Both groups believed they were carrying on Beethoven’s work.
The conservatives held that nobody could surpass Beethoven’s greatness, while the New German School believed his music was the beginning of a new musical age.
6. He Took 20 Years to Finish His First Symphony
Brahms started composing his first symphony (Opus 68 in C minor) in 1854, but due to his perfectionism, the public had to wait 22 years to hear it.
The composer wasn’t happy with the symphony until it had undergone serious edits.
Initially, the symphony wasn’t very successful.
However, he found an audience for the symphony in Vienna, considered the capital of classical music.
7. Historians Believe He Was in Love with Clara Schumann
Brahms had a close relationship with Clara Schumann, who was 14 years his senior.
Although it’s unclear what type of relationship they had, historians believe Brahms was in love with her.
He comforted Clara after her husband Richard’s death.
Historians allege the couple destroyed the love letters they had written to each other.
During Brahms’ brief engagement to another woman, he maintained his close relationship with Clara.
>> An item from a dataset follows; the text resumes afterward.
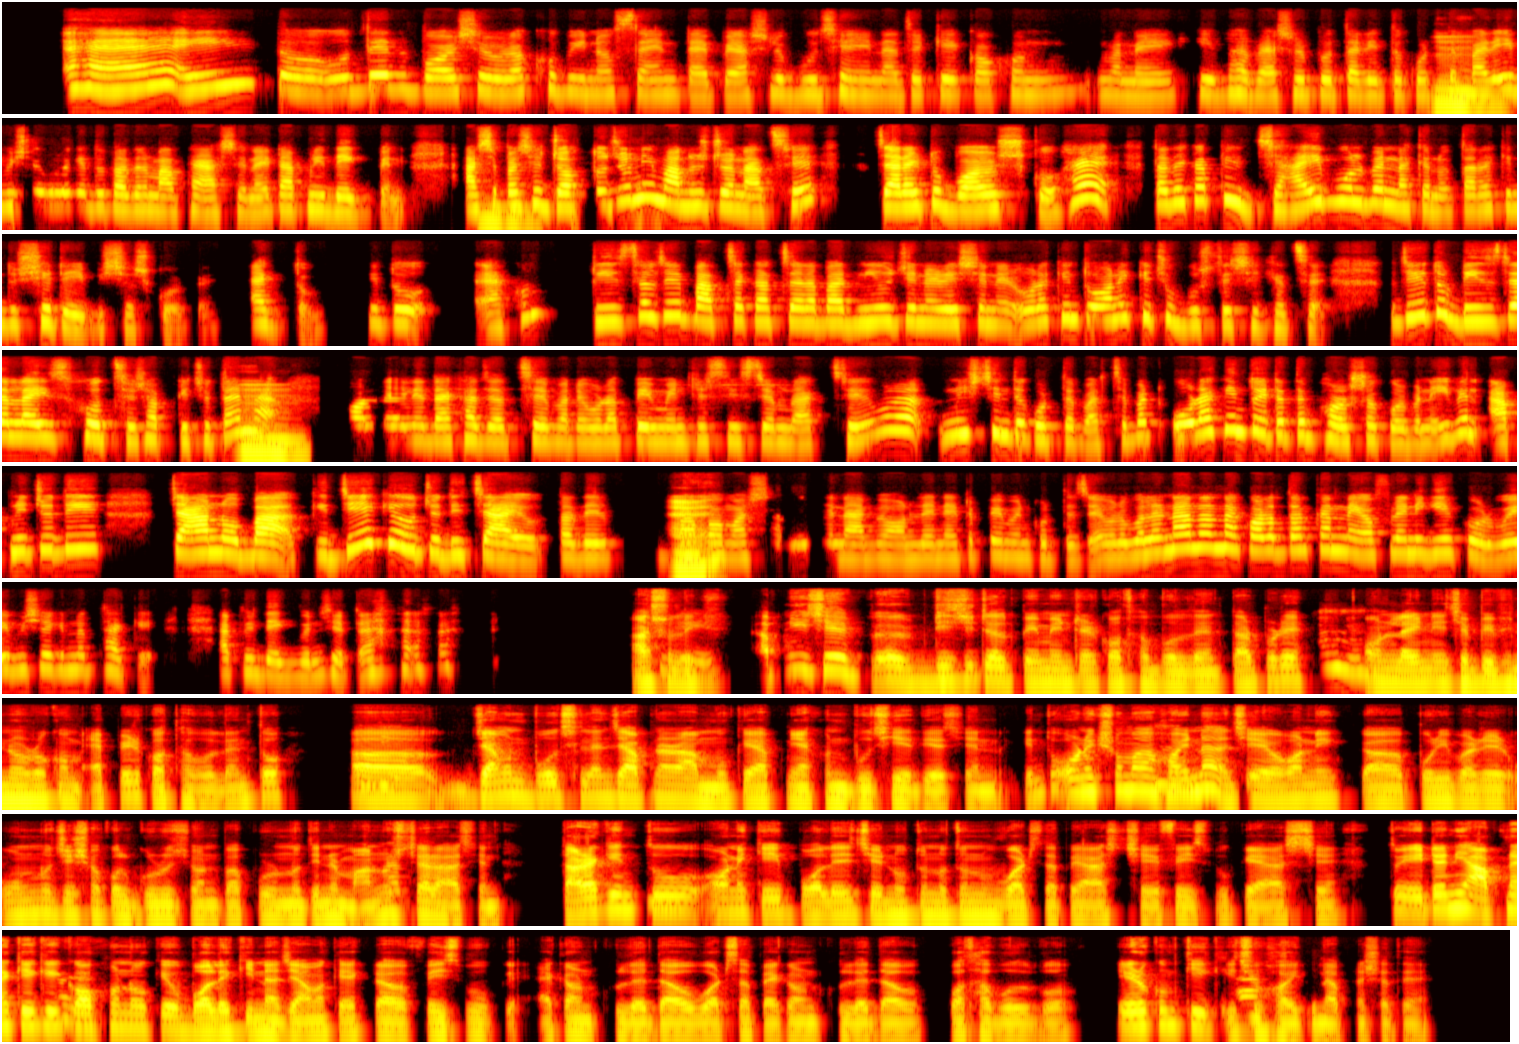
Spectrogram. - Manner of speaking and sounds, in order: in English: "innocent type"; in English: "digital"; in English: "new generation"; in English: "digitalize"; in English: "payment"; in English: "system"; in English: "But"; in English: "Even"; in English: "payment"; put-on voice: "না, না, না, করার দরকার নাই। offline এ গিয়ে করব"; in English: "offline"; laughing while speaking: "আপনি দেখবেন সেটা"; in English: "digital payment"
- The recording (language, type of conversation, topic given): Bengali, podcast, অনলাইনে ব্যক্তিগত তথ্য শেয়ার করার তোমার সীমা কোথায়?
In the end, Brahms broke off the engagement and never married.
8. Grief Inspired German Requiem (Opus 45)
Composed the year following his mother’s death, German Requiem was Brahms’ longest composition.
Brahms was overwhelmed with grief after his mother’s death, and historians believe his grief inspired him to compose the German Requiem.
The premiere of the composition was a failure, with the timpanist drowning out the other musicians after misreading the dynamics.
However, it went on to become the work that placed Brahms among history’s greatest composers.
9. He Was Buried Alongside Other Great Composers
Brahms died of cancer in 1897 at the age of 63 years old.
His last appearance was at the performance of his Symphony No. 4.
His final resting place is in the Vienna Central Cemetery in an area reserved for dignitaries.
Beethoven, Schubert, Johann Strauss, and Arnold Schoenberg are all buried at the same cemetery, which also includes a memorial to Mozart.
10. He Gave Up Composing at 57 years old
By the time he was 57 years old, Brahms was ready to give up composing.
He told a friend that he “…had achieved enough; here I had before me a carefree old age and could enjoy it in peace.”
Brahms had difficulty keeping his word and produced several masterpieces late in life, including his Clarinet Sonatas, Trio, and Quintet.
11. He Loved the Great Outdoors
Brahms often took long walks in nature when he wasn’t touring for concerns.
He enjoyed vacationing in Switzerland and Italy to get away alone and compose away from everyday distractions.
He’d go to a circus and loved merry-go-rounds.
He was a child at heart and took candy with him on his walks to share with the kids in his neighborhood.
Brahms produced various piano sonatas, over 200 lieders, several string ensembles, and chamber pieces during his long career.
Although he was well-known for his temper, he also had a giving side.
Brahms became one of the three Bs, Bach, Beethoven, and Brahms, forever cementing his legacy as one of history’s greatest composers.